The increasing complexity of doing business on a global scale presents new challenges for organizations, and having an agile enterprise resource planning (ERP) system is more important than ever.
One of the largest challenges of legacy ERP systems—particularly for multinational enterprises operating in a variety of jurisdictions—lies in meeting country-specific regulations, currencies, and compliance obligations. (Briefly, ERP refers to the management of a suite of software applications necessary to operate a business and might include finance, human resources, supply chain management, customer relationship management, or inventory management in a single system.)
Global ERP strategies fall into one of two broad categories: dispersed or centralized.
Dispersed ERP: Separate Systems
As a result of its evolution, a large multinational organization typically operates with a large corporate general ledger, to which headquarters will expect subsidiaries to submit their financial results. Often, the central office will conduct global planning, account reconciliation, and business analytics from the general ledger, too.
Meanwhile, subsidiaries in other countries are effectively left to procure their own local finance systems, which can leave them operating independently of the parent company until it’s time to report results. Having a local finance system also requires spending time and effort on local compliance and reporting obligations in the jurisdictions where they operate.

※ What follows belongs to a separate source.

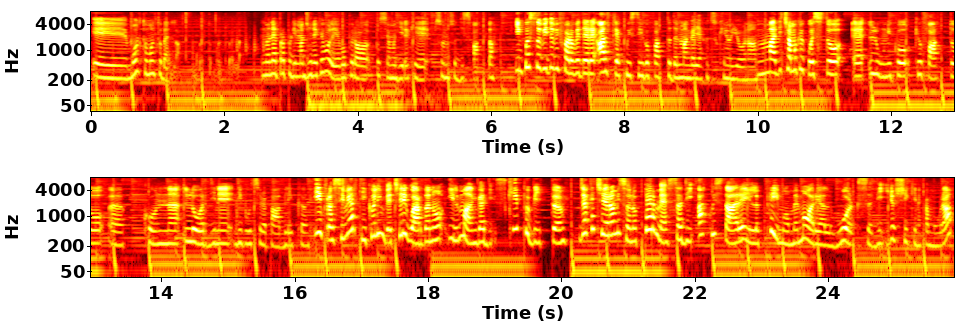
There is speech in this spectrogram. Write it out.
e molto molto bella, molto molto bella. Non è proprio l'immagine che volevo, però possiamo dire che sono soddisfatta. In questo video vi farò vedere altri acquisti che ho fatto del manga di Akatsuki no Yona, ma diciamo che questo è l'unico che ho fatto eh, con l'ordine di Goods Republic. I prossimi articoli invece riguardano il manga di Skip Beat. Già che c'ero mi sono permessa di acquistare il primo Memorial Works di Yoshiki Nakamura,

The financial data, located in local ERP systems, is then summarized and sent to the parent company. This approach might work on a basic level, but it also begins to limit the overall organization’s operational agility because making changes to their reporting dimensionality isn’t a simple question of tweaking a single ERP system. Rather, it involves coordinating those changes in each country’s specific ERP system. That can mean a company’s goals can’t easily be replicated at the individual country level.

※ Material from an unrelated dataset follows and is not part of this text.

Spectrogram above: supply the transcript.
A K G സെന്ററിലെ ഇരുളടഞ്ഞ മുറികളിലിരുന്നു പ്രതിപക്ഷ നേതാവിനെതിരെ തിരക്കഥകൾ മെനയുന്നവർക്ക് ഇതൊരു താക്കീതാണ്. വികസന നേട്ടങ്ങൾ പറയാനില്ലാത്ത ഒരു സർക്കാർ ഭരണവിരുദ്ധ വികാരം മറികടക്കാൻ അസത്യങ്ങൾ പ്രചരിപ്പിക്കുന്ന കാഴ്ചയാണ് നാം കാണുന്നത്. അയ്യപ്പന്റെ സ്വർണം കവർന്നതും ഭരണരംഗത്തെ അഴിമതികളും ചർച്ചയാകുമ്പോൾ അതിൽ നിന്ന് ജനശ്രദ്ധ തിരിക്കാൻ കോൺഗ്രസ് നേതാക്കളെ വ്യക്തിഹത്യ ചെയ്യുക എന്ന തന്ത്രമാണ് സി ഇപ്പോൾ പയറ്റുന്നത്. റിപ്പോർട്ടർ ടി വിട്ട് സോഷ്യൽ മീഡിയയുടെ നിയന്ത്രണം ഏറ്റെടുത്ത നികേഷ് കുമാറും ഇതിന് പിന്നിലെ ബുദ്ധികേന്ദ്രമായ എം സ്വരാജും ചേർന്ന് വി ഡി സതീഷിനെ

It also means that a self-contained, country-specific finance function carries a high cost due to the need for manual reconciliation of data fed from underlying reporting general ledgers back to the center.
Lastly, dispersed ERP systems can hinder the amount of insight a company is able to produce and can cause delays, due to the lack of a common dataset.
Centralized ERP: A Top-Down Approach
In the reverse scenario, a centralized ERP strategy is one in which enterprises have attempted to roll out a global ERP system. Again, taking the example of a multinational company that operates in various countries around the world, this approach involves a focus on group reporting and allows corporate headquarters to enforce its accounting policies.
As might be expected, the largest challenge is reversed.
What this means is that a corporate reporting model can’t meet local reporting requirements, leading companies to spend additional time trying to configure their global ERP systems to meet the various regulatory obligations in each country, which in turn can lead to a degradation of reporting capability.
Of course, there are some benefits. A centralized ERP system typically simplifies the reporting process at headquarters and allows for economies of scale. Arguably, the control environment is greater because transactions have to be routed to flow through the system, and there’s a greater level of insight into transactions. Organizations can create a core data model that allows for data such as projects, invoices, or suppliers to be captured similarly, but this approach also makes it challenging to meet local reporting needs.
Ultimately, each approach described above presents its own challenges.
How, then, to drive down the cost of finance and ramp up the insight and the efficiency with which global finance functions operate?